PROVIDED INFORMATION —
* * *

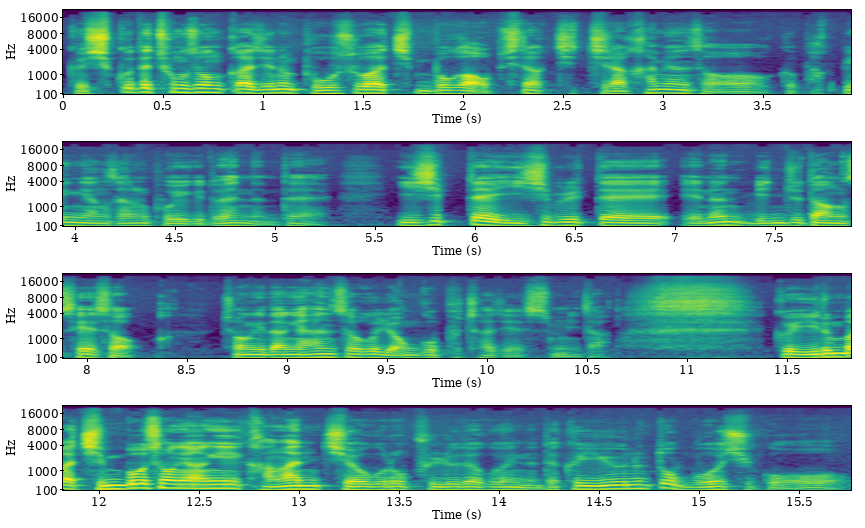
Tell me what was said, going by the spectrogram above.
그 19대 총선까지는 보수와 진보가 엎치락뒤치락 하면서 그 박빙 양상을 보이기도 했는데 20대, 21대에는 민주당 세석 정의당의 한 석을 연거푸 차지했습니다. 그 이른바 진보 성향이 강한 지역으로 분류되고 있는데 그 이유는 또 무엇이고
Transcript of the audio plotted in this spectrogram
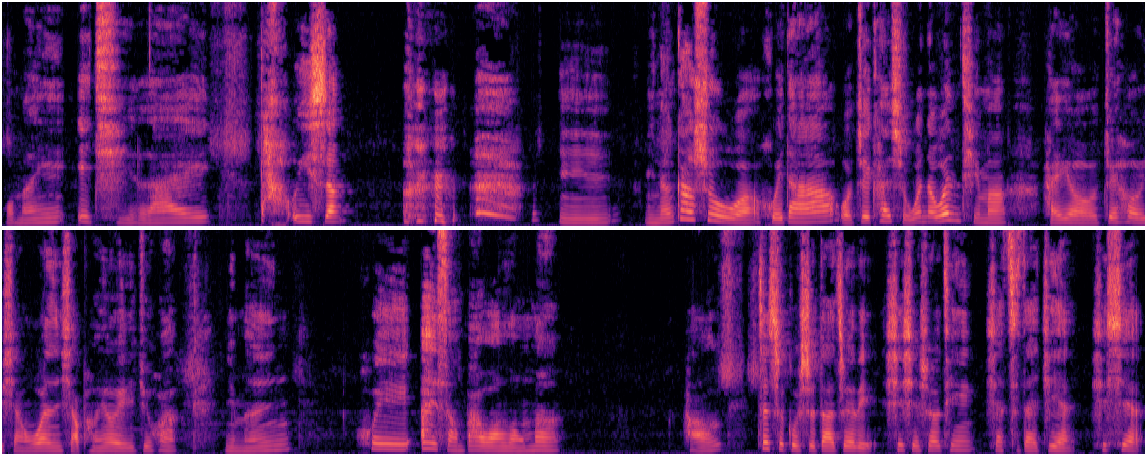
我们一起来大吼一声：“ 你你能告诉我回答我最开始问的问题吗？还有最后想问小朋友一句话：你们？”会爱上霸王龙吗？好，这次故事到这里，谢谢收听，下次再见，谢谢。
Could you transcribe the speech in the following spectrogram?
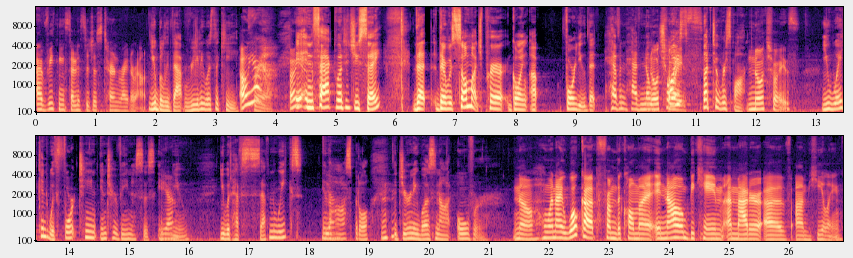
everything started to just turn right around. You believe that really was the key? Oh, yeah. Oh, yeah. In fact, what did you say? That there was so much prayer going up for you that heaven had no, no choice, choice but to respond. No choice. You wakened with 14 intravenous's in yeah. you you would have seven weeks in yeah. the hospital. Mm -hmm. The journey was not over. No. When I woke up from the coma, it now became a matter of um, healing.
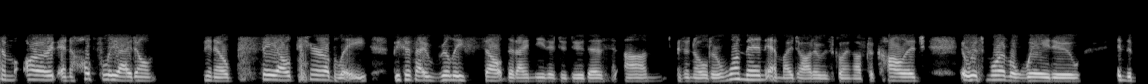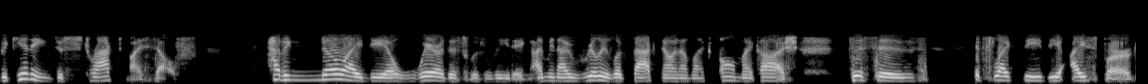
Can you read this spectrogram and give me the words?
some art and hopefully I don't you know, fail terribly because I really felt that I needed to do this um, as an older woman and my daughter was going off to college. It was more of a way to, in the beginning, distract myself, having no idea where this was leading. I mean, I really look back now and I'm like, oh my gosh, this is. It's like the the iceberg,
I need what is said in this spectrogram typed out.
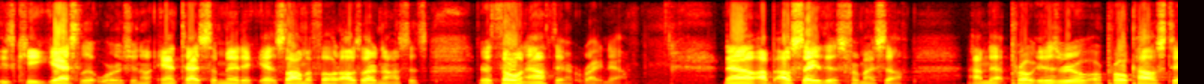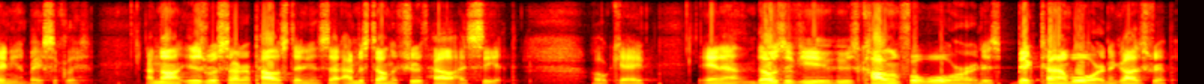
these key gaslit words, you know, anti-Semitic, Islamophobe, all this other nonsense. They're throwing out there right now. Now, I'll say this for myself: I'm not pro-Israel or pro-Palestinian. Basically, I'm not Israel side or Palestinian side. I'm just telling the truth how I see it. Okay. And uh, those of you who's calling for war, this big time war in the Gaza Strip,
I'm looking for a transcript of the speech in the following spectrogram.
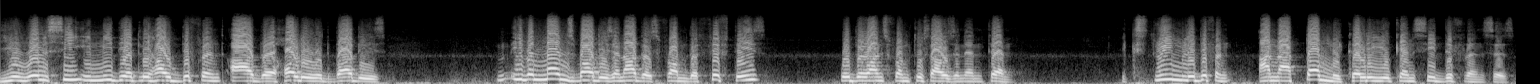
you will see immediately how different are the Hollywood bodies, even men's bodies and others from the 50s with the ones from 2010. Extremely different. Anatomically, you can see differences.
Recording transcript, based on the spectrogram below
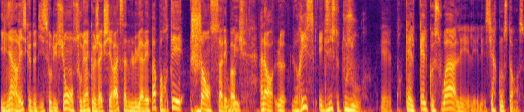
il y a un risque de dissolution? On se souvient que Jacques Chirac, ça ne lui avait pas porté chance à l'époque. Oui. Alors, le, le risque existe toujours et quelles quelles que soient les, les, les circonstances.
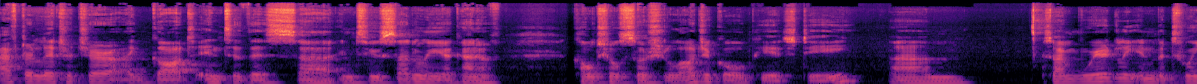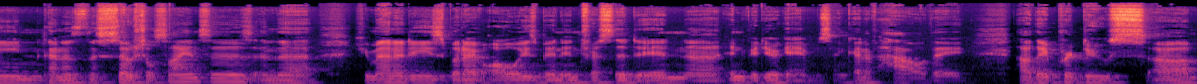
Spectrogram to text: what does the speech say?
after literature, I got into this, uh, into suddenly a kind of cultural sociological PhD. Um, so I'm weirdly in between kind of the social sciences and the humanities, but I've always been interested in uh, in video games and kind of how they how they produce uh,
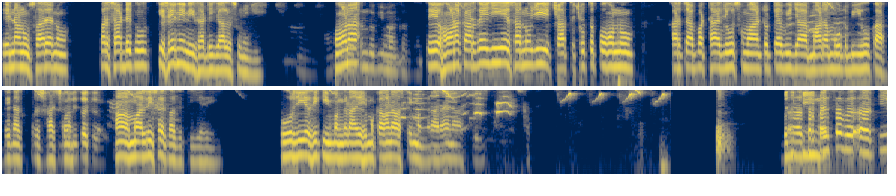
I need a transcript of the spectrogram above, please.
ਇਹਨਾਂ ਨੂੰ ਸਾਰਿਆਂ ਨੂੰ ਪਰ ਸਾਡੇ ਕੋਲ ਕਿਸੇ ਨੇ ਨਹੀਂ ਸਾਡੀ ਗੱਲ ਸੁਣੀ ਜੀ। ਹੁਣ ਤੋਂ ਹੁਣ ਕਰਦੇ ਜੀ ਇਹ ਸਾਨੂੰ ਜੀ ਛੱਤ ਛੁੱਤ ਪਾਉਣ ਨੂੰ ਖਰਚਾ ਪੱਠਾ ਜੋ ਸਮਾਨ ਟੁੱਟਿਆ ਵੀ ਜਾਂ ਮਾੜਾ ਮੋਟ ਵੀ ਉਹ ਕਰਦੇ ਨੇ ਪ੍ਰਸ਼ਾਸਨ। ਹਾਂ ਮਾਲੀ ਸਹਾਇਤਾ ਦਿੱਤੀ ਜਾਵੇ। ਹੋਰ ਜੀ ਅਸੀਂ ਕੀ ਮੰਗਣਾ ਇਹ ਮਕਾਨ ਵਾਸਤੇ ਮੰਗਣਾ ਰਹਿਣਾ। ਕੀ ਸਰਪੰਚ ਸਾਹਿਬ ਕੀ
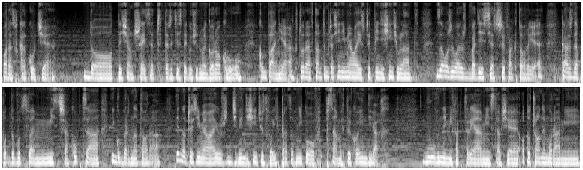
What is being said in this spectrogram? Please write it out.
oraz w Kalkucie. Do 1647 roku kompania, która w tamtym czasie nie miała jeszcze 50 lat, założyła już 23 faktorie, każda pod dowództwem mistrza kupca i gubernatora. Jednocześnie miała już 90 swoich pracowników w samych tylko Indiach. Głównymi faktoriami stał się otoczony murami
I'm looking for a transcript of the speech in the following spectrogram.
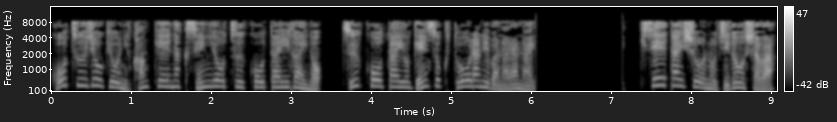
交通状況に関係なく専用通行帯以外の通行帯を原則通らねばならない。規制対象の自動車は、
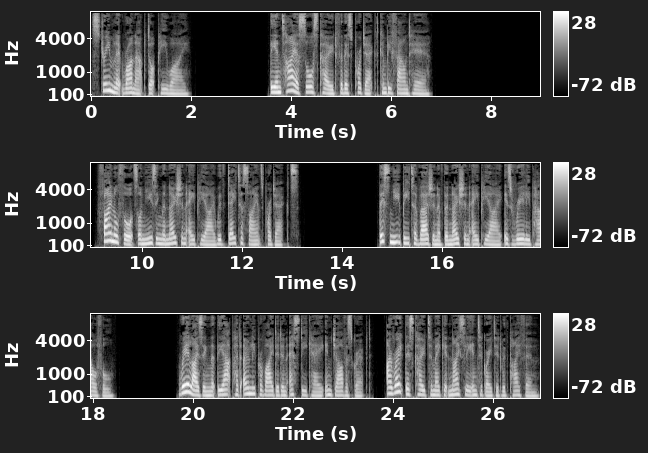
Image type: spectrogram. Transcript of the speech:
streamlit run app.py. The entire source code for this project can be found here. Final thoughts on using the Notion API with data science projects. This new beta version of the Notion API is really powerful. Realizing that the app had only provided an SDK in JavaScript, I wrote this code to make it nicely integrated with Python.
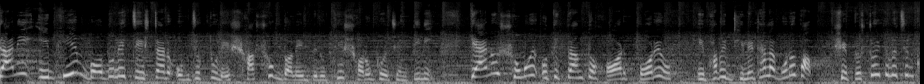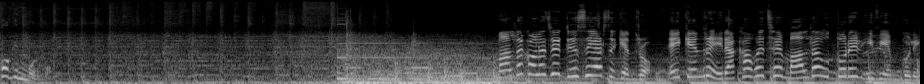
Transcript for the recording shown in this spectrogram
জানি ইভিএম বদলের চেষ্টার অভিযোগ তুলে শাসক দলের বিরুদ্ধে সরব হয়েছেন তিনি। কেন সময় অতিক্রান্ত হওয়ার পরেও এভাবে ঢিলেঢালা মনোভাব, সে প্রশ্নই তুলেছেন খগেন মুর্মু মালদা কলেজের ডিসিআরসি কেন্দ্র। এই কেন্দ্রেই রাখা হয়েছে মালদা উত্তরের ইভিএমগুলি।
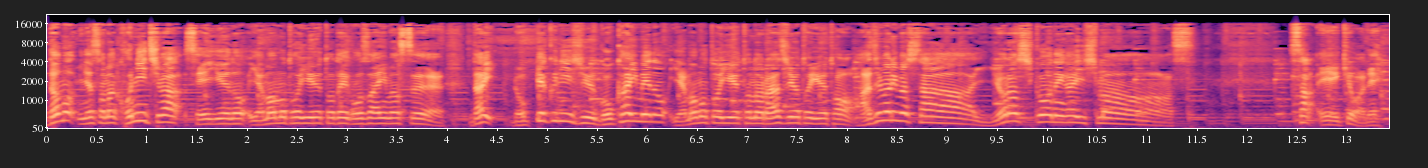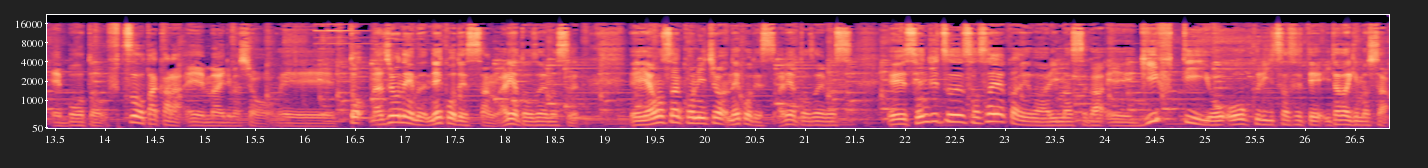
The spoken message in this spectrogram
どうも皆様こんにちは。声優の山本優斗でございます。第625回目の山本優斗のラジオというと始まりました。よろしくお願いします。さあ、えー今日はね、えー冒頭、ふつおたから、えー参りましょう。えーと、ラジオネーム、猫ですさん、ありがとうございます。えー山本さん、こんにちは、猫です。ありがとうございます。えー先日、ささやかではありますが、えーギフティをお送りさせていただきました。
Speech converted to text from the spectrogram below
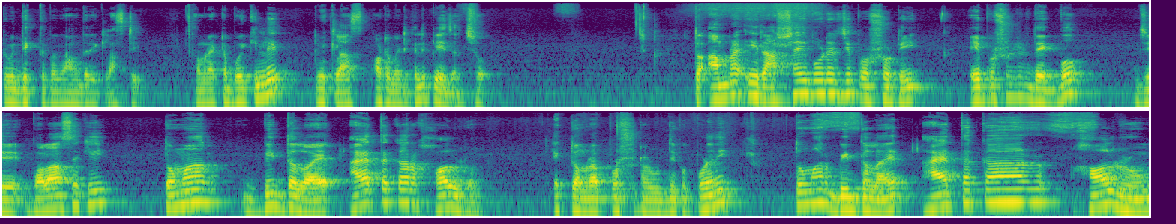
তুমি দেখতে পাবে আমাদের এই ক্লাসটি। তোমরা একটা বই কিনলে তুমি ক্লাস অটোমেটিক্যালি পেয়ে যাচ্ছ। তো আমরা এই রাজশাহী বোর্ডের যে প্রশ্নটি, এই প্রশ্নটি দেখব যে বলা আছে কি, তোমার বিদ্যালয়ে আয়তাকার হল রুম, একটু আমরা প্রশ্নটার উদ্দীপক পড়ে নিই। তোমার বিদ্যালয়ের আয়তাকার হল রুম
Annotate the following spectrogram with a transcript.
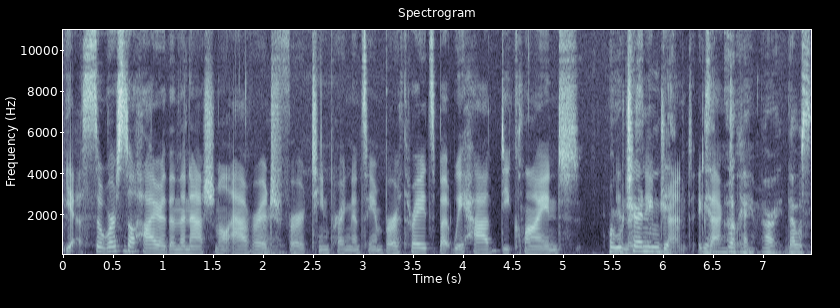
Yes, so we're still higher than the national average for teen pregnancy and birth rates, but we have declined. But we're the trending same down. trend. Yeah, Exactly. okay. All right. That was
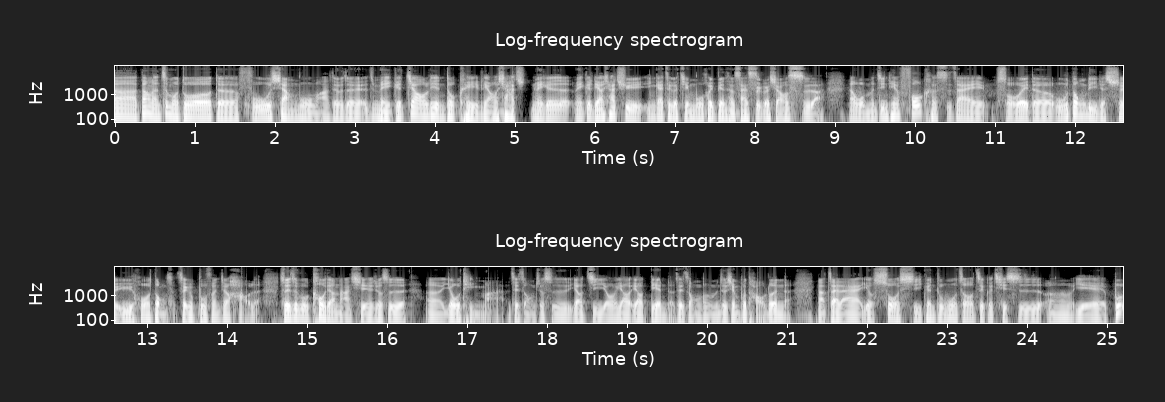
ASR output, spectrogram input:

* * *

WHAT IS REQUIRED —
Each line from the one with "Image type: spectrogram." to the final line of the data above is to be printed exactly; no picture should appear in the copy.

REPLY TO THE TASK —
Image type: spectrogram. Transcript of the speech:
streamlit run app.py. The entire source code for this project can be found here. Final thoughts on using the Notion API with data science projects. This new beta version of the Notion API is really powerful. Realizing that the app had only provided an SDK in JavaScript, I wrote this code to make it nicely integrated with Python.
Transcript for the recording shown in this spectrogram
জানি ইভিএম বদলের চেষ্টার অভিযোগ তুলে শাসক দলের বিরুদ্ধে সরব হয়েছেন তিনি। কেন সময় অতিক্রান্ত হওয়ার পরেও এভাবে ঢিলেঢালা মনোভাব, সে প্রশ্নই তুলেছেন খগেন মুর্মু মালদা কলেজের ডিসিআরসি কেন্দ্র। এই কেন্দ্রেই রাখা হয়েছে মালদা উত্তরের ইভিএমগুলি।
The spoken message in this spectrogram
どうも皆様こんにちは。声優の山本優斗でございます。第625回目の山本優斗のラジオというと始まりました。よろしくお願いします。さあ、えー今日はね、えー冒頭、ふつおたから、えー参りましょう。えーと、ラジオネーム、猫ですさん、ありがとうございます。えー山本さん、こんにちは、猫です。ありがとうございます。えー先日、ささやかではありますが、えーギフティをお送りさせていただきました。
Speech converted to text from the spectrogram below
তুমি দেখতে পাবে আমাদের এই ক্লাসটি। তোমরা একটা বই কিনলে তুমি ক্লাস অটোমেটিক্যালি পেয়ে যাচ্ছ। তো আমরা এই রাজশাহী বোর্ডের যে প্রশ্নটি, এই প্রশ্নটি দেখব যে বলা আছে কি, তোমার বিদ্যালয়ে আয়তাকার হল রুম, একটু আমরা প্রশ্নটার উদ্দীপক পড়ে নিই। তোমার বিদ্যালয়ের আয়তাকার হল রুম
Annotate the following spectrogram with a transcript.
Yes, so we're still higher than the national average for teen pregnancy and birth rates, but we have declined. But we're the trending same down. trend. Yeah, Exactly. okay. All right. That was
ASR output, spectrogram input:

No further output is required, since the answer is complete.